Task goal
Write out exactly the lines running from the one with "Speech recognition output" to the end of the data, including both of those lines and excluding pictures.

(Stored records)
- Opening Delimiter -

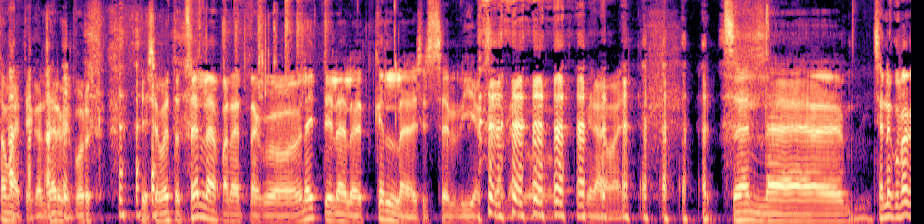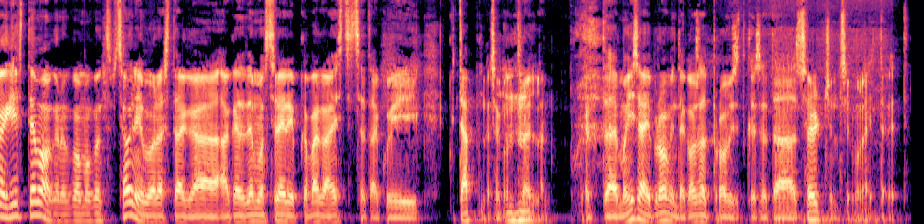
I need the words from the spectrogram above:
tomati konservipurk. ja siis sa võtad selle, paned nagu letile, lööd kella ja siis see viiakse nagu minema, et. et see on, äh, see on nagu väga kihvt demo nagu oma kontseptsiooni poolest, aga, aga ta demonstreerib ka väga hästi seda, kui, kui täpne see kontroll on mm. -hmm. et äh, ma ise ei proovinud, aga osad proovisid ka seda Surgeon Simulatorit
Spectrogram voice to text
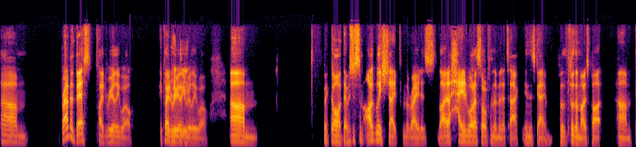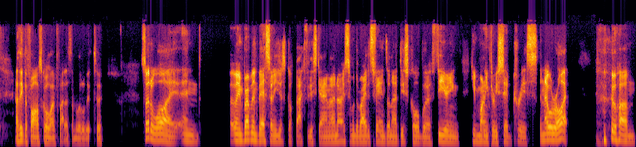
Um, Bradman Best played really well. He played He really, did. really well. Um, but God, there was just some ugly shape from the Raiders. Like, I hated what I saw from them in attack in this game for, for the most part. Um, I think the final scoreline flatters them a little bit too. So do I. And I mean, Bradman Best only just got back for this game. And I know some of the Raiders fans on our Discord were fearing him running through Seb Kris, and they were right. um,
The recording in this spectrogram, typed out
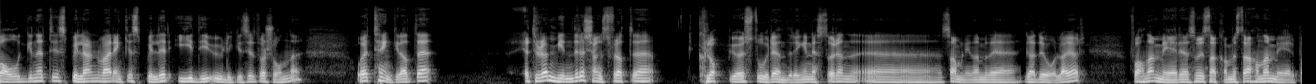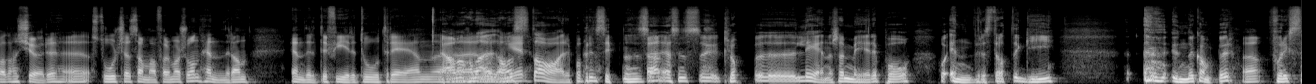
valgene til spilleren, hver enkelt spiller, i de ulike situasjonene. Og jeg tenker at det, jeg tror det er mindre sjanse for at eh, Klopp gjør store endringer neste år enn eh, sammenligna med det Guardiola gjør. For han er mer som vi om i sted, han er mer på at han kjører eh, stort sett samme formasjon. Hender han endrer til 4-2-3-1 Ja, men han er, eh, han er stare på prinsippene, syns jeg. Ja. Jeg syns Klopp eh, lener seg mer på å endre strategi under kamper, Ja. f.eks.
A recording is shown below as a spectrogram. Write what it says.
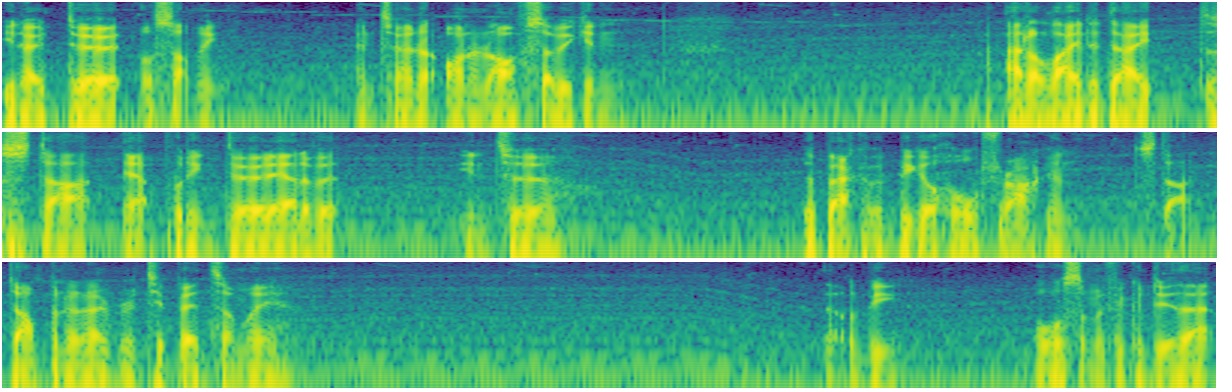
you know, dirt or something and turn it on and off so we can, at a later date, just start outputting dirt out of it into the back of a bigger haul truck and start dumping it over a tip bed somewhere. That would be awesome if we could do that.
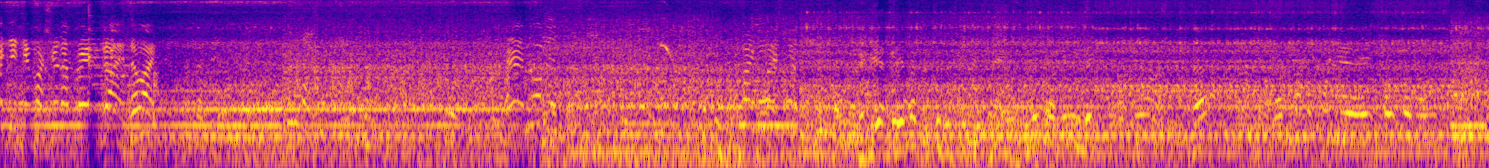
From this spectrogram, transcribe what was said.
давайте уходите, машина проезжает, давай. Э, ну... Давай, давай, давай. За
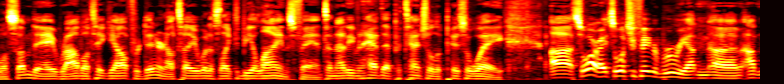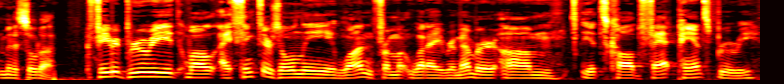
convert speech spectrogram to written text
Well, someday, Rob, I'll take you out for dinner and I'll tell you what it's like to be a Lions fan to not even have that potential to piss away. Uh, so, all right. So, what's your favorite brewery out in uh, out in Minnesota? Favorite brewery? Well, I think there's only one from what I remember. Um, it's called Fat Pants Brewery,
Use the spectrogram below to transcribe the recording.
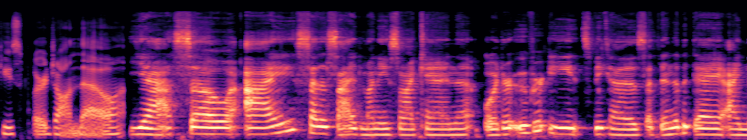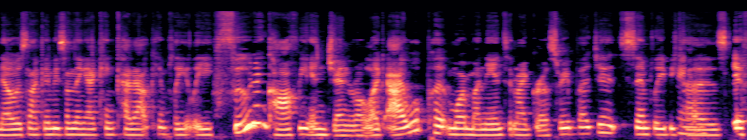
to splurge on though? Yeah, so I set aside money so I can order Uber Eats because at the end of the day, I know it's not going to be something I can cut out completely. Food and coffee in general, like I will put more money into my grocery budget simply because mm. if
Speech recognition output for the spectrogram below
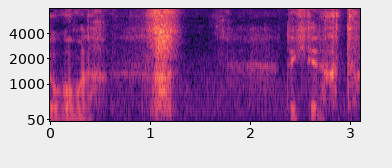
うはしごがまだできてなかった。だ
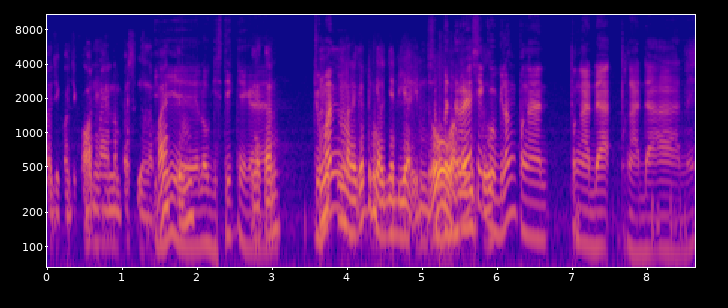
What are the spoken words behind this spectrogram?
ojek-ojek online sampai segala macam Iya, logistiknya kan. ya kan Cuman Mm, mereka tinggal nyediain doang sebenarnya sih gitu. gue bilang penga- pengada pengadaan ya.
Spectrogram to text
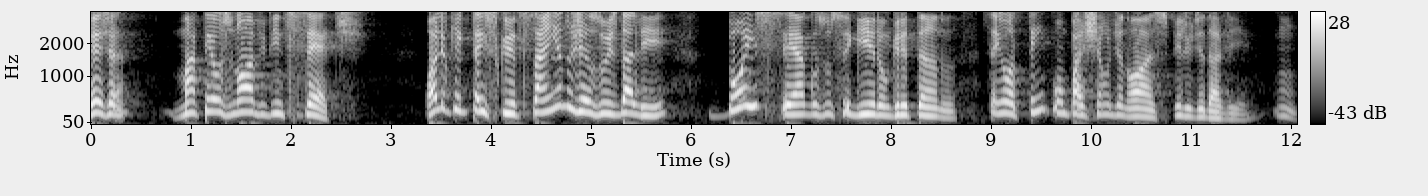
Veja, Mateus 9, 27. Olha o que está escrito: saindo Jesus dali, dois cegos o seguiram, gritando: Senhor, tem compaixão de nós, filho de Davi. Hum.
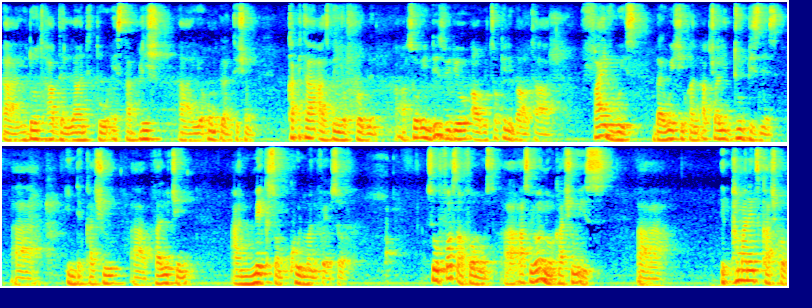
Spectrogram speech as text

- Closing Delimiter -

Answer box
Speech recognition output for the spectrogram below
うはしごがまだできてなかった。だ
What are the spoken words behind this spectrogram?
ojek-ojek online sampai segala macam Iya, logistiknya kan. ya kan Cuman Mm, mereka tinggal nyediain doang sebenarnya sih gitu. gue bilang penga- pengada pengadaan ya.
Spectrogram to text
Veja, Mateus 9, 27. Olha o que está escrito: saindo Jesus dali, dois cegos o seguiram, gritando: Senhor, tem compaixão de nós, filho de Davi. Hum.
Spectrogram speech as text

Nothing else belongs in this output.